    At the Piping Live! event in Glasgow, Scotland, in early August, men will be able to get the woven pattern dyed into their beards.

  • Why More Men Are Wearing Makeup to Their Weddings

    Makeup for grooms is a rising trend in the wedding industry thanks to social media and the rise of male beauty bloggers.

  • These Photos of Barbershops Around the World Capture the Bond of Brotherhood

    The barbershop has become a cultural center in communities around the world where men and young boys gather for fresh shaves and haircuts, as well as unfiltered talk on everything from politics and pop culture to learning how to tie a bow tie.

  • 'Fear the Walking Dead' Star Colman Domingo Incites Major Beard Envy

    On Fear the Walking Dead, Colman Domingo plays Victor Strand, a mysterious financial scammer with a taste for the finer things — and a well-developed lack of empathy.

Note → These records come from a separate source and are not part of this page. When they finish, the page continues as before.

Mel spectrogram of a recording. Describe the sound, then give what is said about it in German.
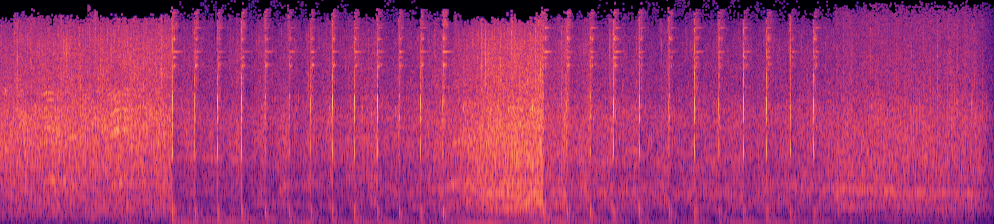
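Parliament crowd noise after socialist member Edith Streller's speech on a progressive resolution: a dense wash of applause and booing, the booing from conservatives and reformists, with loud, evenly spaced sharp knocks hammering out a steady beat through the middle, over a murmur of voices. “Wie ihr hören konntet, wurde Edith Streller, die sozialistische Abgeordnete, die den progressiven Beschluss eingebracht hatte, wurde sie auf der einen Seite ausgebuht von den Konservativen und den sogenannten Reformisten”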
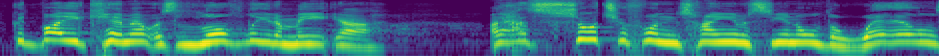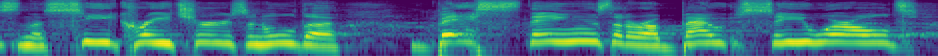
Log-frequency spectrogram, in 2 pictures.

  • 5 Grooming Lessons You Can Learn from Stylish Dads

    By Adam Hurly. Dads get a pass when it comes to things like dressing well. We've come to expect, even romanticize, the corporate retreat-issued baseball cap, the relaxed fit jeans, and nurse-level trainers. Remember the dad bod?